|International Classification||F24F1/00, F25B39/02, F28F1/32, A61L9/20, F25D17/04|
|Cooperative Classification||F24F2003/1667, F25D17/042, F28F1/32, A61L9/205, F25B39/02, F25D2317/0417|
|European Classification||A61L9/20P, F28F1/32|
|Aug 6, 1999||AS||Assignment|
Owner name: CARRIER CORPORATION, CONNECTICUT
Free format text: ASSIGNMENT OF ASSIGNORS INTEREST;ASSIGNORS:WASHBURN, NORMAN A.;ROBERTS, TIMOTHY J.;HERBECK, CHRISTIAN C.;REEL/FRAME:010152/0587;SIGNING DATES FROM 19990712 TO 19990713
|Aug 2, 2004||FPAY||Fee payment|
Year of fee payment: 4
|Jul 1, 2008||FPAY||Fee payment|
Year of fee payment: 8
|Sep 17, 2012||REMI||Maintenance fee reminder mailed|
|Feb 6, 2013||LAPS||Lapse for failure to pay maintenance fees|

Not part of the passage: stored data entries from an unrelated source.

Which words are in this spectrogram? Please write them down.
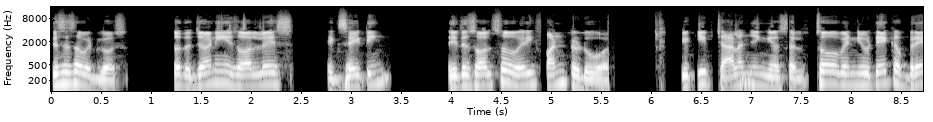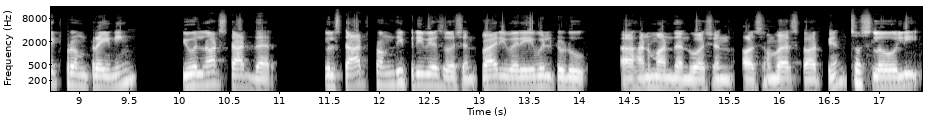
This is how it goes. So the journey is always exciting it is also very fun to do. You keep challenging yourself. So when you take a break from training, you will not start there. You will start from the previous version where you were able to do a Hanuman version or somewhere Scorpion. So slowly.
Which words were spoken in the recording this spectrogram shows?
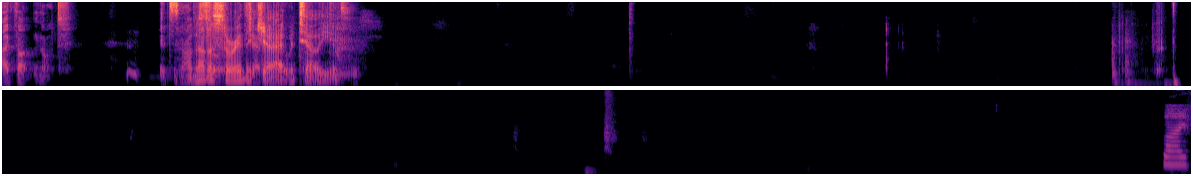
I thought not. It's not, Not a story the the Jedi would tell you. Life.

|Mar 26, 2013||FP||Expired due to failure to pay maintenance fee|
Effective date: 20130206